The opening was wonderfully handled, and it seemed like a dream come true to be in Vienna to hear these opening phrases on the low strings, searching and uneasy, shaped to perfection, each with a slight diminuendo at the end, enhancing the sense of anxiety and tentativeness. Come the blazing glory at the end of the symphony, total certainty is achieved, the same theme transformed and built into a complex structure in C major that combines the main themes of all four movements, and this too was splendidly done: van Zweden ensured the full pause – almost two bars – was observed before the coda began, allowing the full significance of the structural event to register, before over pianissimo drum beats the Wagner tubas intoned their solemn melody, full of gravity and anticipation – wonderfully played! – building up to the tremendous peroration. Were it a matter of the beginning and the end alone, then this would have been a five-star performance.

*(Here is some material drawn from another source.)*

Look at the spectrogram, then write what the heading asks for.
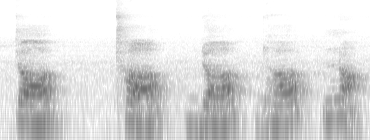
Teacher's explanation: এই বর্ণগুলো, ট বর্গের বর্ণগুলো উচ্চারণ করার সময় আমরা আমাদের এই জিহ্বা মূর্ধাকে স্পর্শ করে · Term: মূর্ধন্য বর্ণ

Some limitation of van Zweden’s expressive palette, it seems to me, became apparent in the characterisation of the three themes of the first movement.  With the arrival of the second subject group there there was little change in the tone of voice, no new access of lyricism to beguile us in Bruckner’s ‘song period’.  Some of the difficulty was a lack of subtlety in the grading of dynamics, the strings allowed to get too loud too soon, the various stepped levels of Bruckner’s markings not carefully observed. If the dramatic contrast between the themes is underplayed, the creative tension within the architecture is reduced.  There were some problems of balance, the triplets of the horns within the build up to final climax of the first movement barely audible.  The last bars repeated ‘death watch’ motive were perfectly done – no compromise, no slowing down: life’s clock just stopped.

The Scherzo is marked Allegro moderato, but van Zweden did his best to banish any moderation and went for it hell for leather. The difficulty was that the articulation of the oft-repeated theme lost its stamping rhythmic accentuation, so for all the speed there was some lack of potency – but the Trio was superb.  It’s a dreamy interlude with a central section where the dream deepens, and this was very affectingly played.

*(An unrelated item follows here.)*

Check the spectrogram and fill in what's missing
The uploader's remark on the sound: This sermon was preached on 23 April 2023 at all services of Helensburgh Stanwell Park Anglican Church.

The very opening of the Adagio was sabotaged by the clatter of falling glassware, a distraction that would have merited recommencing the movement so signalling the importance of this music, but van Zweden chose to plough on. The performance began to recover in the passionately played second theme group. Bruckner’s score calls for three harps ‘if possible’.  It seems for our concert it was not possible, for there was just one harpist, her valiant efforts inaudible at the heaven-storming Adagio climax.  Nevertheless, the climax had been well structured and came over with full power, but the coda seemed to shy away from anything too soft and expressive.

Predictably the Finale was far faster than Bruckner’s metronome mark – it nearly always is – but the brass of the Vienna Philharmonic were magnificent in these great opening fanfares.  As in the first movement the variety of turbulent expressive characterisation was perhaps not exploited to the full, the extrovert timpani-supported tutti explosions coming off best.  The triangle player, who has only two moments in the Adagio to display his skill, was called upon to double the efforts of the regular timpanist in the closing bars, more of a theatrical than an audible effect.  The final falling three notes, a heavy ritenuto applied, had a splendid finality that often eludes conductors and orchestras.  It was a magnificent close to a good performance that lacked merely the last ounce of imaginative aspiration. 

****1